Bitcoin explained: What is it? Why has its price risen so much? Will it ever take over from traditional currencies?

Courtney Goldsmith
Follow Courtney
Utah Software Engineer Mints Physical Bitcoins
Bitcoin is the world's first digital currency (Source: Getty)

Bitcoin has rocked headlines this year as its price jumped more than 100 per cent to reach all-time highs of over $3,000 - but what actually is it?

As the cryptocurrency breaks into the mainstream market, we take you back to basics.

What is bitcoin and where did it come from?

Bitcoin is a digital currency, or cryptocurrency, which is created and held electronically. It became the first decentralised digital currency in 2009 thanks to an unknown software developer (or potentially a group of programmers) under the name of Satoshi Nakamoto. It runs on blockchain technology, which acts as a public ledger, permanently recording every bitcoin transaction.

How do I use it?

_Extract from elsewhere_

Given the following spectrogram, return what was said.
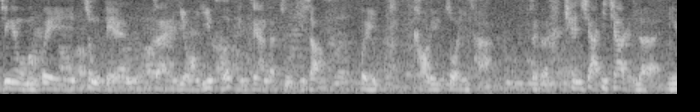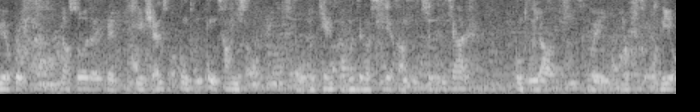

Bitcoin can be used to buy things electronically just like pounds or euros, but there are still relatively few merchants who accept bitcoin payment. Accessing bitcoin can be another hurdle as the process is not consumer friendly and banks in the UK are particularly suspicious of serving bitcoin companies. Traditionally, people go to a cryptocurrency exchange to download a bitcoin wallet, however, new services like bitcoin ATMs and bitcoin debit cards are starting to pop up to make the process easier.

Why did the price rise so much recently?

Bitcoin is still riding on a high from back in April when Japan made a landmark decision to legalise it as an official method of payment. This was a major step in pushing bitcoin away from the fringes of society and towards the mainstream. Asia is the key driver of the cryptocurrency boom, but Europe is not far behind. Adam Davies, a consultant at Altus, said deep analysis of the blockchain shows a clear up-take of bitcoin as an investment vehicle in Europe, particularly in the UK. More and more countries are getting regulators to look at bitcoin and investing in blockchain, which legitimises the cryptocurrency.

Read more: This analyst thinks bitcoin could hit $10,000

Is this expected to last?

This depends on who you ask. Generally speaking, bitcoin analysts say growth will continue as awareness of the digital currency spreads. However, it is still a highly volatile, high risk asset. Mati Greenspan, senior market analyst at eToro said bitcoin “could easily crash to $100 a coin or easily surge to $10,000 a coin or go anywhere in between”.

Davies has some solid predictions for the cryptocurrency. He expects a sudden drop of about 20 to 40 per cent in the fourth quarter followed by a quick recovery. He then sees bitcoin reaching between $5,000 and $7,000 in mid-2018 and breaking the $10,000 barrier by 2019. Analysts say the price is a function of the extent to which people think its technology will be useful in the future, but they have mixed opinions about when bitcoin’s volatility will even out, ranging from the next few years to no time soon.

Does the UK have a position on bitcoin?

While the UK is certainly an earlier adopter of bitcoin and interest is rising, cryptocurrencies are yet to catch on like they have in Japan. UK regulators have been quiet on bitcoin, but analysts say that’s because the market is still so small here. Recently, bitcoin got some bad press after it was used as a way to collect money in a global ransomware attack.

What other cryptocurrencies are doing well?

Ethereum’s ether is the second most popular cryptocurrency, and it has recently seen huge growth as well. However, where bitcoin uses blockchain technology to take the currency out of one person's control, ethereum is a way to decentralise servers, or internet third parties. Its aim is to be a “world computer”. Without getting into the nitty gritty, ether tokens are used as a form of money to fuel ethereum.

Will cryptocurrencies ever take over from more traditional payment methods?

Davies predicts cryptocurrencies will take over from cash one day, but they might look a little different. He compared digital currencies to other technologies like the internet and email that started out as fringe ideas before becoming widely adopted. Davies said we could be about five years away from bitcoin becoming mainstream enough to be used alongside physical currencies.

Read more: As the bitcoin rally continues, are we witnessing a bubble?

Related articles